Down to the last line below, give the listing again exactly.

┌─ INPUT FOR THIS TASK

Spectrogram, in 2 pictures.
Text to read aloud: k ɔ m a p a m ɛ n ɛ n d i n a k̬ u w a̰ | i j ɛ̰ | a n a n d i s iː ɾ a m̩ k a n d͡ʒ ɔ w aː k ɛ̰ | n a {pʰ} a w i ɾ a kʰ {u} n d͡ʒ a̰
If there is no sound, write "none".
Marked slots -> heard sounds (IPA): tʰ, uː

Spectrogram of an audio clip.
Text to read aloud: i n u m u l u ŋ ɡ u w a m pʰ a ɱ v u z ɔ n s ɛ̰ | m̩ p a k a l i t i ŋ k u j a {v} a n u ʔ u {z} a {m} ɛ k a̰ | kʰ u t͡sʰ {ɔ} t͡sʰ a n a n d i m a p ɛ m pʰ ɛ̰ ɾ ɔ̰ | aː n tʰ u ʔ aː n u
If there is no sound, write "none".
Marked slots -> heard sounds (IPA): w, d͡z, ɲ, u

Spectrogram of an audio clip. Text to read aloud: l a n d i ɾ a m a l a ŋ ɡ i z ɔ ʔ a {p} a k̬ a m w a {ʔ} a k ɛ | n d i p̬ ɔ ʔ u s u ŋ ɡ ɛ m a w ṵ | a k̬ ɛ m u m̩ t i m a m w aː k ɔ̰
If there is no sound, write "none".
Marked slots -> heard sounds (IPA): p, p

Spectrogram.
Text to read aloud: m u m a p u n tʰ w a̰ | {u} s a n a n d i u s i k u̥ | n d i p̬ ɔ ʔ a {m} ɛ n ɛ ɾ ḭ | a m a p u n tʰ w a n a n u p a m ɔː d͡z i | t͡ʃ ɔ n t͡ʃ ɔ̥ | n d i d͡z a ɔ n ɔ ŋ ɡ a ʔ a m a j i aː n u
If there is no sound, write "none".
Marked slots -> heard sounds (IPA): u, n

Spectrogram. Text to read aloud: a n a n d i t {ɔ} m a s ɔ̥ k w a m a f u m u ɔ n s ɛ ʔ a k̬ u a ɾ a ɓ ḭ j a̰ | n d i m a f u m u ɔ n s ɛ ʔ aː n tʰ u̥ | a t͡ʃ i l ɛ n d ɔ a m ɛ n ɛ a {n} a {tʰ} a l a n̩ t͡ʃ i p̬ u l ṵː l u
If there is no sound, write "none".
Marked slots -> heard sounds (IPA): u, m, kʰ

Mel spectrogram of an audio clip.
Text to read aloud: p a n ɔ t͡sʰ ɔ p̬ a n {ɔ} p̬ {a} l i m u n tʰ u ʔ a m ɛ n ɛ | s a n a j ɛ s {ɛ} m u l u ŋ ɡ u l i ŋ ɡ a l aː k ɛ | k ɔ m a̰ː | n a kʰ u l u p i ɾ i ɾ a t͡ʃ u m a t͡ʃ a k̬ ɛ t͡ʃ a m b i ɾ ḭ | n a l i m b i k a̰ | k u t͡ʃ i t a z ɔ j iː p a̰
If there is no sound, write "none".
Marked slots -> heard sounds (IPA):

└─

- **RESULT**
Spectrogram, in 2 pictures.
Text to read aloud: k ɔ m a p a m ɛ n ɛ n d i n a k̬ u w a̰ | i j ɛ̰ | a n a n d i s iː ɾ a m̩ k a n d͡ʒ ɔ w aː k ɛ̰ | n a {pʰ} a w i ɾ a kʰ {u} n d͡ʒ a̰
If there is no sound, write "none".
Marked slots -> heard sounds (IPA): tʰ, uː

Spectrogram of an audio clip.
Text to read aloud: i n u m u l u ŋ ɡ u w a m pʰ a ɱ v u z ɔ n s ɛ̰ | m̩ p a k a l i t i ŋ k u j a {v} a n u ʔ u {z} a {m} ɛ k a̰ | kʰ u t͡sʰ {ɔ} t͡sʰ a n a n d i m a p ɛ m pʰ ɛ̰ ɾ ɔ̰ | aː n tʰ u ʔ aː n u
If there is no sound, write "none".
Marked slots -> heard sounds (IPA): w, d͡z, ɲ, u

Spectrogram of an audio clip. Text to read aloud: l a n d i ɾ a m a l a ŋ ɡ i z ɔ ʔ a {p} a k̬ a m w a {ʔ} a k ɛ | n d i p̬ ɔ ʔ u s u ŋ ɡ ɛ m a w ṵ | a k̬ ɛ m u m̩ t i m a m w aː k ɔ̰
If there is no sound, write "none".
Marked slots -> heard sounds (IPA): p, p

Spectrogram.
Text to read aloud: m u m a p u n tʰ w a̰ | {u} s a n a n d i u s i k u̥ | n d i p̬ ɔ ʔ a {m} ɛ n ɛ ɾ ḭ | a m a p u n tʰ w a n a n u p a m ɔː d͡z i | t͡ʃ ɔ n t͡ʃ ɔ̥ | n d i d͡z a ɔ n ɔ ŋ ɡ a ʔ a m a j i aː n u
If there is no sound, write "none".
Marked slots -> heard sounds (IPA): u, n

Spectrogram. Text to read aloud: a n a n d i t {ɔ} m a s ɔ̥ k w a m a f u m u ɔ n s ɛ ʔ a k̬ u a ɾ a ɓ ḭ j a̰ | n d i m a f u m u ɔ n s ɛ ʔ aː n tʰ u̥ | a t͡ʃ i l ɛ n d ɔ a m ɛ n ɛ a {n} a {tʰ} a l a n̩ t͡ʃ i p̬ u l ṵː l u
If there is no sound, write "none".
Marked slots -> heard sounds (IPA): u, m, kʰ

Mel spectrogram of an audio clip.
Text to read aloud: p a n ɔ t͡sʰ ɔ p̬ a n {ɔ} p̬ {a} l i m u n tʰ u ʔ a m ɛ n ɛ | s a n a j ɛ s {ɛ} m u l u ŋ ɡ u l i ŋ ɡ a l aː k ɛ | k ɔ m a̰ː | n a kʰ u l u p i ɾ i ɾ a t͡ʃ u m a t͡ʃ a k̬ ɛ t͡ʃ a m b i ɾ ḭ | n a l i m b i k a̰ | k u t͡ʃ i t a z ɔ j iː p a̰
If there is no sound, write "none".
Marked slots -> heard sounds (IPA):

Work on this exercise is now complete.